Now available
Gagosian Quarterly Fall 2019

The Fall 2019 issue of Gagosian Quarterly is now available, featuring a detail from Sinking (2019) by Nathaniel Mary Quinn on its cover.

Arakawa: Diagrams for the Imagination

Arakawa: Diagrams for the Imagination

The exhibition Arakawa: Diagrams for the Imagination receives a closer look by Gagosian director Ealan Wingate. In this video, he discusses the artist’s arrival in New York and examines the importance of maps and language in Arakawa’s work.

Losing Nothing: Arakawa and Madeline Gins

Losing Nothing: Arakawa and Madeline Gins

Mary Ann Caws reflects on the centrality of perception and imagination in Arakawa’s art, from his early diagrammatic paintings to his later architectural investigations with Madeline Gins.

Gagosian Quarterly Fall 2018

Gagosian Quarterly Fall 2018

The Fall 2018 Gagosian Quarterly issue is now available, featuring Memory Quilt for a Large Ball by Nate Lowman on its cover.

Jenny Saville, Pietà I, 2019–21, charcoal and pastel on canvas

Jenny Saville: A cyclical rhythm of emergent forms

An exhibition curated by Sergio Risaliti, director of the Museo Novecento, Florence, pairs artworks by Jenny Saville with artists of the Italian Renaissance. On view across that city at the Museo Novecento, the Museo di Palazzo Vecchio, the Museo dell’Opera del Duomo, the Museo degli Innocenti, and the Museo di Casa Buonarroti through February 20, 2022, the presentation features paintings and drawings by Saville from the 1990s through to work made especially for the occasion. Here, Risaliti reflects on the resonances and reverberations brought about by these pairings.

Cy Twombly, Untitled (Say Goodbye, Catallus, to the Shores of Asia Minor), 1994, oil, acrylic, oil stick, crayon, and graphite on three canvases,

Say Goodbye, Catullus, to the Shores of Asia Minor

Thierry Greub tracks the literary references in Cy Twomblys epic painting of 1994.

Portrait of Sir John Richardson, New York, 2005. Photo: Janette Beckman/Getty Images

The Art of Biography: Sir John Richardson’s “The Minotaur Years”

Pepe Karmel celebrates the release of A Life of Picasso IV: The Minotaur Years, 1933–1943, the final installment of Sir John Richardson’s magisterial biography.

Diego Rivera, The Making of a Fresco Showing the Building of a City, installation view, San Francisco Art Institute (SFAI)

The San Francisco Art Institute: Its History and Future

Constance Lewallen marks the 150th anniversary of the San Francisco Art Institute, exploring the school’s evolution and pioneering faculty, as well as current challenges and the innovations necessary for its preservation.

Rachelle Mozman Solano, Las Damas, 2010, chromogenic print,

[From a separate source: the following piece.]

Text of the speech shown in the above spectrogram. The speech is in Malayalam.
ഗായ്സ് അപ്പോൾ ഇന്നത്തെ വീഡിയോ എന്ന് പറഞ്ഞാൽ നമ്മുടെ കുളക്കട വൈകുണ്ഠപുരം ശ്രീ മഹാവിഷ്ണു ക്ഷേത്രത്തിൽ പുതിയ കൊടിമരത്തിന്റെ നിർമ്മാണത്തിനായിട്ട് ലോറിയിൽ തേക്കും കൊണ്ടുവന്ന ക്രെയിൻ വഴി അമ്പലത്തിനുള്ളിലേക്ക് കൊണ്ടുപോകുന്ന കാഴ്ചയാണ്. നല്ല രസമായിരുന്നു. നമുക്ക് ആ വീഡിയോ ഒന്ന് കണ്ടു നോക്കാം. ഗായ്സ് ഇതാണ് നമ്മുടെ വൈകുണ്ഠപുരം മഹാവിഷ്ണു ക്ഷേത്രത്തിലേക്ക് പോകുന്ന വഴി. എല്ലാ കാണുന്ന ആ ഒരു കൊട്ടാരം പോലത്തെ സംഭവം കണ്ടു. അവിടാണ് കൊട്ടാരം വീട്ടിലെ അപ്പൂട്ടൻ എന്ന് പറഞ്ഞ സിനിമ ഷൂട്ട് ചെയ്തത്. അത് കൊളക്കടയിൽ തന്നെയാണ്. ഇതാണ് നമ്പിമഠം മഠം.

The Destination Is Latinx

Susan Breyer surveys the dynamic state of contemporary Latinx art in the United States. Highlighting seven artists who are rewriting cultural narratives, Breyer calls for sustained attention to this growing group beyond National Hispanic Heritage Month.

John Currin, Memorial, 2020 (detail), oil on canvas, 62 × 40 inches (157.5 × 101.6 cm)

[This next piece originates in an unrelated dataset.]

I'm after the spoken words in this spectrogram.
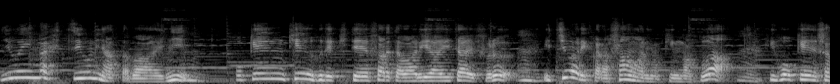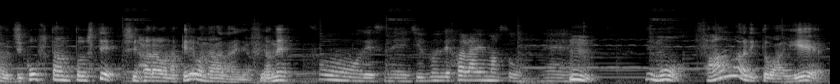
入院が必要になった場合に、うん保険給付で規定された割合に対するうん。1割から3割の金額はうん。被保険者の自己負担として支払わなければならないですよね。そうですね。自分で払いますもんうね、ん、でも3割とはいえ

John Currin: Monuments to Lust

Natasha Stagg reports on a trip to John Currin’s New York studio.

Installation view of Urs Fischer’s Untitled (2011) in the exhibition Ouverture, Bourse de Commerce – Pinault Collection, Paris, 2021. Artwork © Urs Fischer, courtesy Galerie Eva Presenhuber, Zurich; Bourse de Commerce – Pinault Collection © Tadao Ando Architect & Associates, Niney et Marca Architectes, Agence Pierre-Antoine Gatier. Photo: Stefan Altenburger

Bourse de Commerce

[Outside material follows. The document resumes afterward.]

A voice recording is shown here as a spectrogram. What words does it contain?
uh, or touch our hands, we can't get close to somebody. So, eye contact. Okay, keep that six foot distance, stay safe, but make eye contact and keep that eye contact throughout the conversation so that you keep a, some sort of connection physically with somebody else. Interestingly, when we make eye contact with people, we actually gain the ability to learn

William Middleton traces the development of the new institution, examining the collaboration between the collector François Pinault and the architect Tadao Ando in revitalizing the historic space. Middleton also speaks with artists Tatiana Trouvé and Albert Oehlen about Pinault’s passion as a collector, and with the Bouroullec brothers, who created design features for the interiors and exteriors of the museum.

Anna Halprin in The Prophetess, 1955.

Game Changer
Anna Halprin

Jacquelynn Baas celebrates the choreographer, dancer, and teacher, tracing the profound influence she had on the worlds of dance and art.